### Task item
Could the data below be retyped exactly, without its pictures?

··· Materials provided ···

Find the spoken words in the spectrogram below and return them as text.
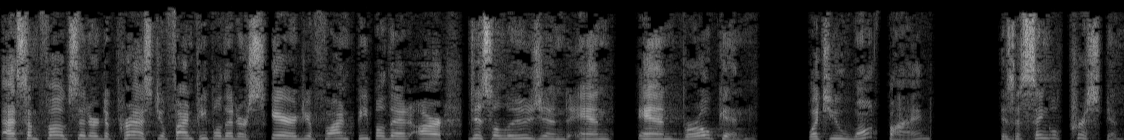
uh, some folks that are depressed. You'll find people that are scared. You'll find people that are disillusioned and, and broken. What you won't find is a single Christian.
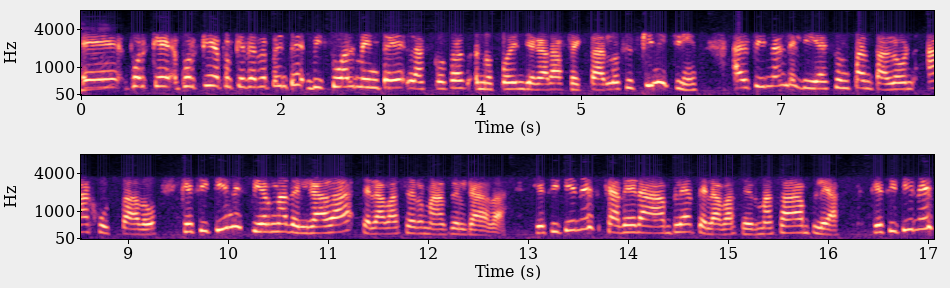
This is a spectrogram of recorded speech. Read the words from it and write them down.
eh, porque, ¿Por qué? Porque de repente visualmente las cosas nos pueden llegar a afectar. Los skinny jeans, al final del día es un pantalón ajustado, que si tienes pierna delgada, te la va a hacer más delgada. Que si tienes cadera amplia, te la va a hacer más amplia que si tienes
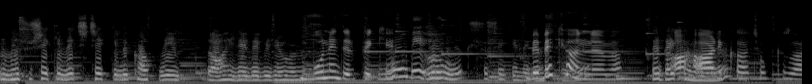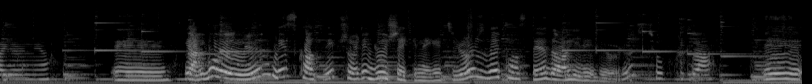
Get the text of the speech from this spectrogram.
Ya da şu şekilde çiçek gibi katlayıp dahil edebiliyoruz. Bu nedir peki? Bu bir önlük şu şekilde Bebek önlüğü mü? Bebek Ah önlüğü. harika, çok güzel görünüyor. E, yani bu önlüğü biz katlayıp şöyle gül şekline getiriyoruz ve pastaya dahil ediyoruz. Çok güzel. E,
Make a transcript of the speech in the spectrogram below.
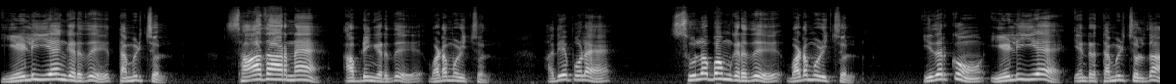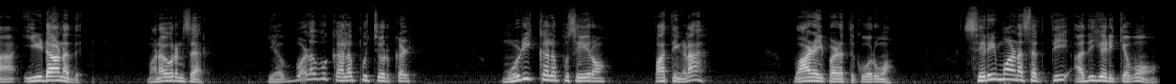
எளியங்கிறது தமிழ்ச்சொல் சாதாரண அப்படிங்கிறது வடமொழி சொல். அதே போல் சுலபங்கிறது வடமொழி சொல். இதற்கும் எளிய என்ற தமிழ்ச்சொல் தான் ஈடானது. மனோகரன் சார். எவ்வளவு கலப்பு சொற்கள். மொழி கலப்பு செய்கிறோம் பார்த்தீங்களா வாழைப்பழத்துக்கு வருவோம். செரிமான சக்தி அதிகரிக்கவும்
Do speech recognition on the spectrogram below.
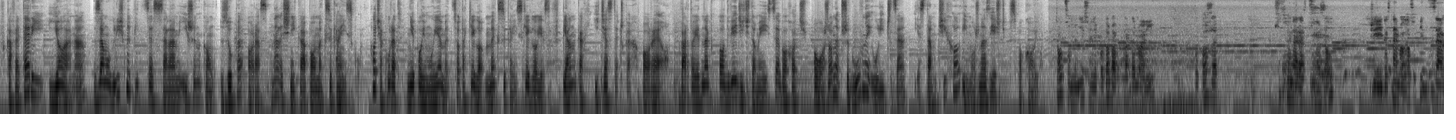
W kafeterii Joana zamówiliśmy pizzę z salami i szynką, zupę oraz naleśnika po meksykańsku. Choć akurat nie pojmujemy, co takiego meksykańskiego jest w piankach i ciasteczkach Oreo. Warto jednak odwiedzić to miejsce, bo choć położone przy głównej uliczce, jest tam cicho i można zjeść w spokoju. To, co mnie się nie podoba w Gwatemali, to to, że wszystko naraz przynoszą. Czyli dostajemy od razu pizzę,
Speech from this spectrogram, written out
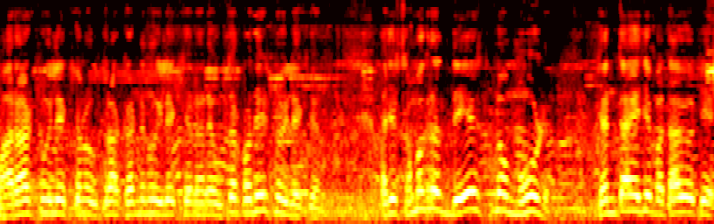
મહારાષ્ટ્રનું ઇલેક્શન હોય, ઉત્તરાખંડનું ઇલેક્શન અને ઉત્તર પ્રદેશનું ઇલેક્શન આજે સમગ્ર દેશનો મૂડ જનતાએ જે બતાવ્યો છે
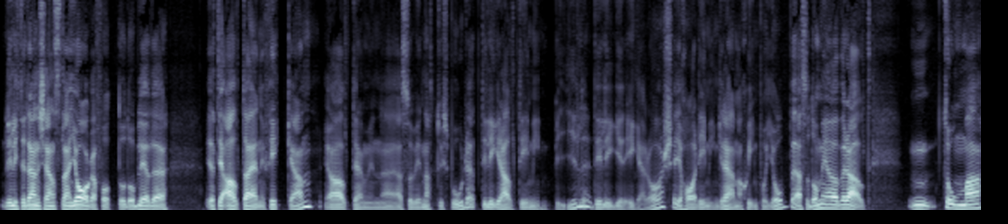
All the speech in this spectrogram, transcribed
Det är lite den känslan jag har fått och då blev det att jag alltid har en i fickan. Jag har alltid en alltså vid nattduksbordet. Det ligger alltid i min bil. Det ligger i garaget. Jag har det i min grävmaskin på jobbet. Alltså de är överallt. Mm, tomma,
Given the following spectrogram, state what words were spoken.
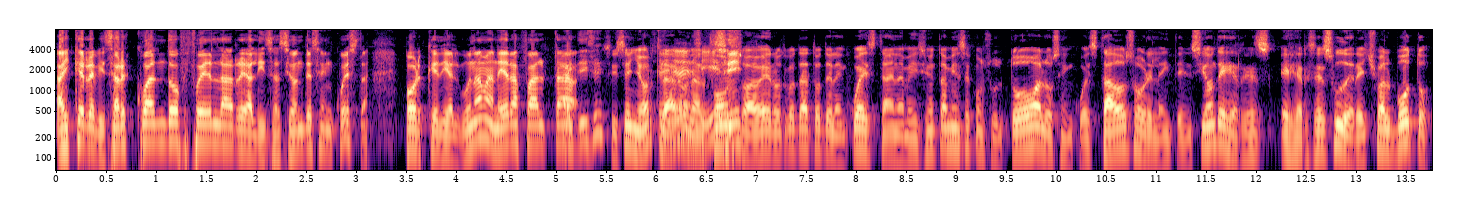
Hay que revisar cuándo fue la realización de esa encuesta, porque de alguna manera falta... Ahí dice. Sí, señor, claro, don sí. Alfonso. Sí. A ver, otros datos de la encuesta. En la medición también se consultó a los encuestados sobre la intención de ejercer, ejercer su derecho al voto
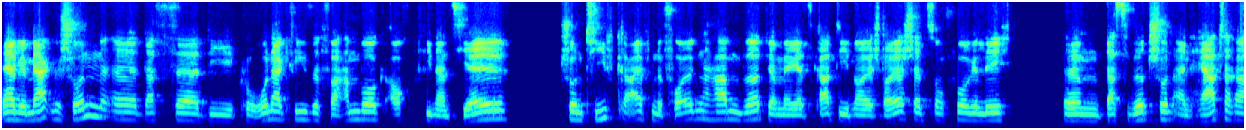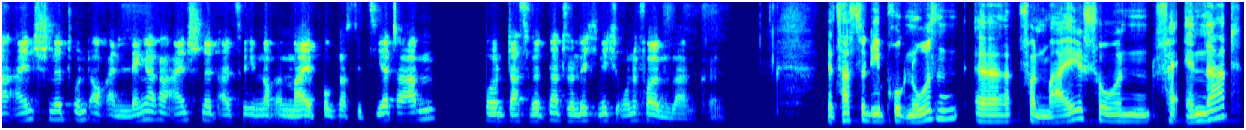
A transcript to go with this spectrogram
Ja, wir merken schon, äh, dass äh, die Corona-Krise für Hamburg auch finanziell schon tiefgreifende Folgen haben wird. Wir haben ja jetzt gerade die neue Steuerschätzung vorgelegt. Ähm, das wird schon ein härterer Einschnitt und auch ein längerer Einschnitt, als wir ihn noch im Mai prognostiziert haben. Und das wird natürlich nicht ohne Folgen bleiben können. Jetzt hast du die Prognosen äh, von Mai schon verändert.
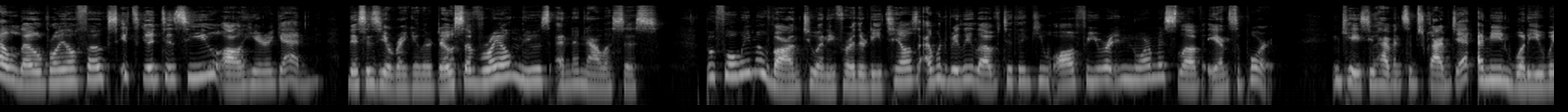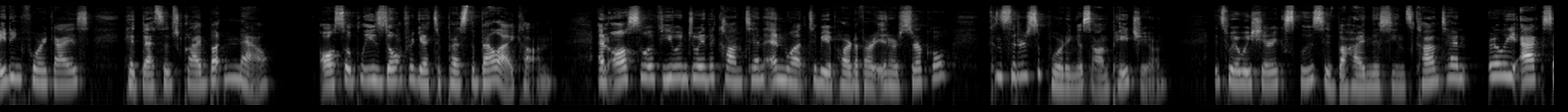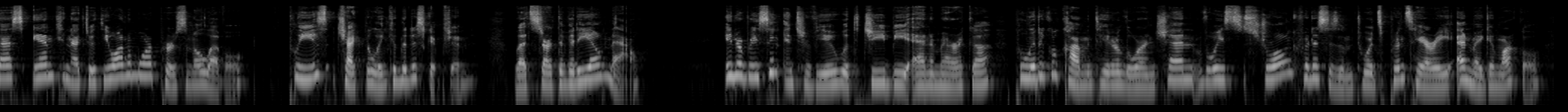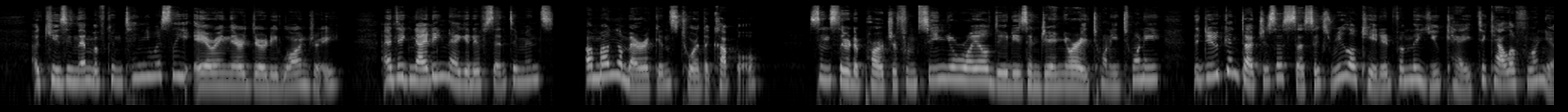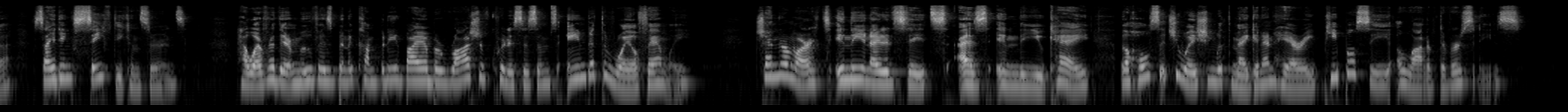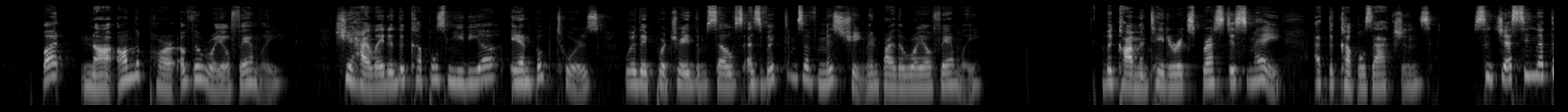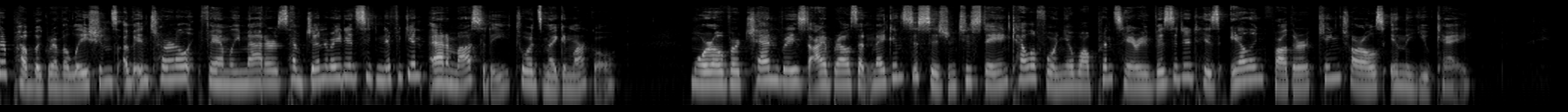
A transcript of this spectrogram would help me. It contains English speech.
Hello, royal folks. It's good to see you all here again. This is your regular dose of royal news and analysis. Before we move on to any further details, I would really love to thank you all for your enormous love and support. In case you haven't subscribed yet, I mean, what are you waiting for, guys? Hit that subscribe button now. Also, please don't forget to press the bell icon. And also, if you enjoy the content and want to be a part of our inner circle, consider supporting us on Patreon. It's where we share exclusive behind the scenes content, early access, and connect with you on a more personal level. Please check the link in the description. Let's start the video now. In a recent interview with GBN America, political commentator Lauren Chen voiced strong criticism towards Prince Harry and Meghan Markle, accusing them of continuously airing their dirty laundry and igniting negative sentiments among Americans toward the couple. Since their departure from senior royal duties in January 2020, the Duke and Duchess of Sussex relocated from the UK to California, citing safety concerns. However, their move has been accompanied by a barrage of criticisms aimed at the royal family. Chen remarked, In the United States, as in the UK, the whole situation with Meghan and Harry, people see a lot of diversities. But not on the part of the royal family. She highlighted the couple's media and book tours, where they portrayed themselves as victims of mistreatment by the royal family. The commentator expressed dismay at the couple's actions, suggesting that their public revelations of internal family matters have generated significant animosity towards Meghan Markle. Moreover, Chen raised eyebrows at Meghan's decision to stay in California while Prince Harry visited his ailing father, King Charles, in the UK.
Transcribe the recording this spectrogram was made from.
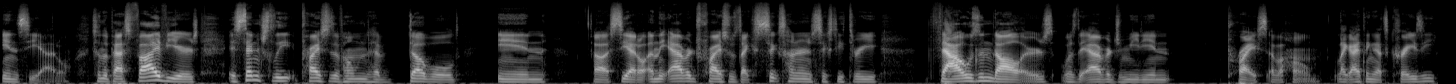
in Seattle. So in the past five years, essentially prices of homes have doubled in uh, Seattle, and the average price was like six hundred sixty-three thousand dollars was the average median price of a home. Like I think that's crazy,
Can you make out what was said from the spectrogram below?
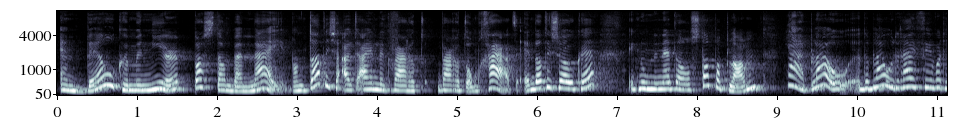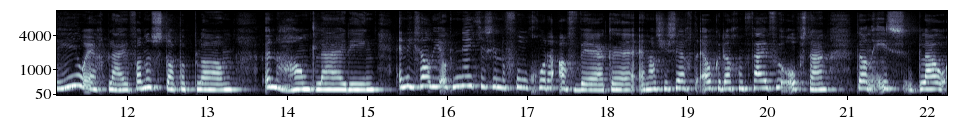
En welke manier past dan bij mij? Want dat is uiteindelijk waar het, waar het om gaat. En dat is ook, hè, ik noemde net al stappenplan... Ja, blauw, de blauwe drijfveer wordt heel erg blij van een stappenplan, een handleiding. En die zal die ook netjes in de volgorde afwerken. En als je zegt elke dag om vijf uur opstaan, dan is blauw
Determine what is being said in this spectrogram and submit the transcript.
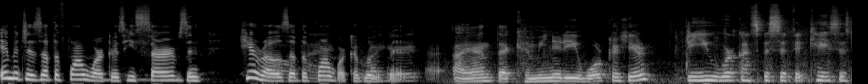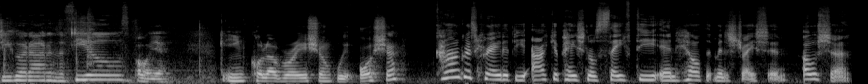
images of the farm workers he serves and heroes of the farm worker movement. I am the community worker here. Do you work on specific cases? Do you go out in the fields? Oh, yeah. In collaboration with OSHA. Congress created the Occupational Safety and Health Administration, OSHA,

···

### Answer box
Find the spoken words in the spectrogram below and return them as text.
uh, some folks that are depressed. You'll find people that are scared. You'll find people that are disillusioned and, and broken. What you won't find is a single Christian.
This is a spectrogram of recorded speech. Read the words from it and write them down.
eh, porque, ¿Por qué? Porque de repente visualmente las cosas nos pueden llegar a afectar. Los skinny jeans, al final del día es un pantalón ajustado, que si tienes pierna delgada, te la va a hacer más delgada. Que si tienes cadera amplia, te la va a hacer más amplia que si tienes
Get the text of the speech from this spectrogram.
Ya da şu şekilde çiçek gibi katlayıp dahil edebiliyoruz. Bu nedir peki? Bu bir önlük şu şekilde Bebek önlüğü mü? Bebek Ah önlüğü. harika, çok güzel görünüyor. E, yani bu önlüğü biz katlayıp şöyle gül şekline getiriyoruz ve pastaya dahil ediyoruz. Çok güzel. E,
Make a transcript of the speech in the spectrogram below.
எளியங்கிறது தமிழ்ச்சொல் சாதாரண அப்படிங்கிறது வடமொழி சொல். அதே போல் சுலபங்கிறது வடமொழி சொல். இதற்கும் எளிய என்ற தமிழ்ச்சொல் தான் ஈடானது. மனோகரன் சார். எவ்வளவு கலப்பு சொற்கள். மொழி கலப்பு செய்கிறோம் பார்த்தீங்களா வாழைப்பழத்துக்கு வருவோம். செரிமான சக்தி அதிகரிக்கவும்
Do speech recognition on the spectrogram below.
W kafeterii Joana zamówiliśmy pizzę z salami i szynką, zupę oraz naleśnika po meksykańsku. Choć akurat nie pojmujemy, co takiego meksykańskiego jest w piankach i ciasteczkach Oreo. Warto jednak odwiedzić to miejsce, bo choć położone przy głównej uliczce, jest tam cicho i można zjeść w spokoju. To, co mnie się nie podoba w Gwatemali, to to, że wszystko naraz przynoszą. Czyli dostajemy od razu pizzę,
Speech from this spectrogram, written out
મહારાષ્ટ્રનું ઇલેક્શન હોય, ઉત્તરાખંડનું ઇલેક્શન અને ઉત્તર પ્રદેશનું ઇલેક્શન આજે સમગ્ર દેશનો મૂડ જનતાએ જે બતાવ્યો છે
All the speech in this spectrogram, transcribed
Det är lite den känslan jag har fått och då blev det att jag alltid har en i fickan. Jag har alltid en alltså vid nattduksbordet. Det ligger alltid i min bil. Det ligger i garaget. Jag har det i min grävmaskin på jobbet. Alltså de är överallt. Mm, tomma,
Given the following spectrogram, state what words were spoken.
Hay que revisar cuándo fue la realización de esa encuesta, porque de alguna manera falta... Ahí dice. Sí, señor, claro, don sí. Alfonso. Sí. A ver, otros datos de la encuesta. En la medición también se consultó a los encuestados sobre la intención de ejercer, ejercer su derecho al voto
A transcript to go with this spectrogram
Ja, wir merken schon, äh, dass äh, die Corona-Krise für Hamburg auch finanziell schon tiefgreifende Folgen haben wird. Wir haben ja jetzt gerade die neue Steuerschätzung vorgelegt. Ähm, das wird schon ein härterer Einschnitt und auch ein längerer Einschnitt, als wir ihn noch im Mai prognostiziert haben. Und das wird natürlich nicht ohne Folgen bleiben können. Jetzt hast du die Prognosen äh, von Mai schon verändert.
A transcript of this spectrogram would help me. It contains English speech.
Hello, royal folks. It's good to see you all here again. This is your regular dose of royal news and analysis. Before we move on to any further details, I would really love to thank you all for your enormous love and support. In case you haven't subscribed yet, I mean, what are you waiting for, guys? Hit that subscribe button now. Also, please don't forget to press the bell icon. And also, if you enjoy the content and want to be a part of our inner circle, consider supporting us on Patreon. It's where we share exclusive behind the scenes content, early access, and connect with you on a more personal level. Please check the link in the description. Let's start the video now. In a recent interview with GBN America, political commentator Lauren Chen voiced strong criticism towards Prince Harry and Meghan Markle, accusing them of continuously airing their dirty laundry and igniting negative sentiments among Americans toward the couple. Since their departure from senior royal duties in January 2020, the Duke and Duchess of Sussex relocated from the UK to California, citing safety concerns. However, their move has been accompanied by a barrage of criticisms aimed at the royal family. Chen remarked, In the United States, as in the UK, the whole situation with Meghan and Harry, people see a lot of diversities. But not on the part of the royal family. She highlighted the couple's media and book tours, where they portrayed themselves as victims of mistreatment by the royal family. The commentator expressed dismay at the couple's actions, suggesting that their public revelations of internal family matters have generated significant animosity towards Meghan Markle. Moreover, Chen raised eyebrows at Meghan's decision to stay in California while Prince Harry visited his ailing father, King Charles, in the UK.
Transcribe the recording this spectrogram was made from.
in Seattle. So in the past five years, essentially prices of homes have doubled in uh, Seattle, and the average price was like six hundred sixty-three thousand dollars was the average median price of a home. Like I think that's crazy,
Can you make out what was said from the spectrogram below?
En welke manier past dan bij mij? Want dat is uiteindelijk waar het, waar het om gaat. En dat is ook, hè, ik noemde net al stappenplan... Ja, blauw, de blauwe drijfveer wordt heel erg blij van een stappenplan, een handleiding. En die zal die ook netjes in de volgorde afwerken. En als je zegt elke dag om vijf uur opstaan, dan is blauw
Determine what is being said in this spectrogram and submit the transcript.
images of the farm workers he serves and heroes of the farm worker movement. I am the community worker here. Do you work on specific cases? Do you go out in the fields? Oh, yeah. In collaboration with OSHA. Congress created the Occupational Safety and Health Administration, OSHA,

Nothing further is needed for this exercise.